Since the inception of internet routers have been a primary target for cybercriminals. Gaining access to routers remains quite easy in most cases for a cybercriminal because proper security practices are not used in most cases. Once an attacker gains access to your router, he can easily perform a number of activities with your computer. For example:
- He can redirect you to other websites
- He can monitor your activities on web
- He can block some (or all) websites for you
- And finally, he can even control your computer remotely.
In short, once someone gains access to your router he gains access to your life. So it’s crucial to ensure the security of your router. Of course, some of the most sophisticated security techniques like removal of all wireless SOHO routers can’t be employed by everyone, but there are some easy tactics too that anyone can employ for increasing the security of his/her router. Those tactics are given below:
- Keep remote management over the internet turned off: Embedded web servers often become vulnerability for the security of your router. You should mandate in your corporate security policy that remote management feature should be disabled on every router that connects to your corporate VPN.

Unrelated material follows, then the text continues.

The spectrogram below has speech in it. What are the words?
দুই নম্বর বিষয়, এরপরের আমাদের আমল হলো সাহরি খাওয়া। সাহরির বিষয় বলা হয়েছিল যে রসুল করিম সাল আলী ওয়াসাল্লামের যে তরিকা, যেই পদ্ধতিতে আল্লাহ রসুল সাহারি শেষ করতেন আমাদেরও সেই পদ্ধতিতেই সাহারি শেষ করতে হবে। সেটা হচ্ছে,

- Avoid default IPs: Default IP ranges (which are usually predictable in nature) make CSRF attacks much easier. So instead of having an IP with 192.168.1.1, consider an IP address that’s not predictable (i.e. 10.9.8.7). This is a very simple yet very successful technique of avoiding a CSRF attack.

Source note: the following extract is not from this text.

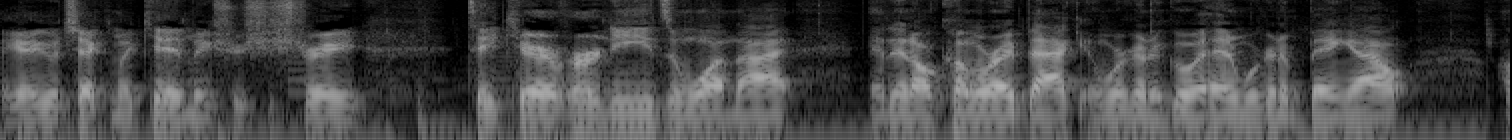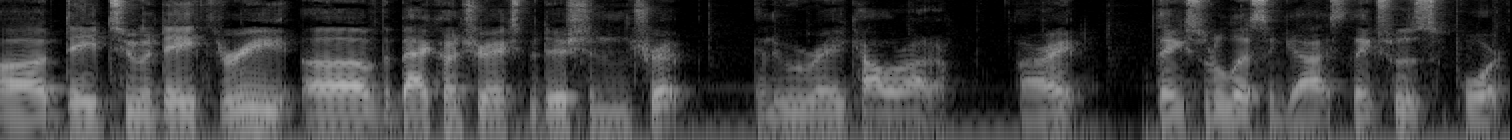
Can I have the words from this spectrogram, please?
I got to go check my kid, make sure she's straight, take care of her needs and whatnot, and then I'll come right back and we're gonna go ahead and we're gonna bang out uh, day two and day three of the backcountry expedition trip in Ouray, Colorado. All right. Thanks for the listen, guys. Thanks for the support.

- Never forget logging out after configuring your router: When your router isn’t in use, it shouldn’t be logged in. Most routers don’t log out automatically when they’re not in use, which opens the door for CSRF attacks. Although some clever CSRF attacks can be executed successfully without even using the authentication, still this simple step can decrease the likeliness of such attacks.
- Turn off WPS and turn on encryption: Attacking a router becomes much easier if attacker can connect to it. Instead of using WPS for the security of your router, you should use AES backed WPA2. Protect it with a strong 26 characters long passkey.
- Passwords matter a lot: Never use a default password for your router. They’re often the same for entire product line. Also avoid weak passwords that relate to your life in some way or don’t contain a combination of letters, numbers and symbols.
- Keep firmware of your router up-to-date: Finally, ensure that the firmware of your router is up-to-date. Older firmware versions often fall prey to the attackers while newer ones come with fixes of security vulnerabilities. So check for the latest firmware on a regular basis and update if required.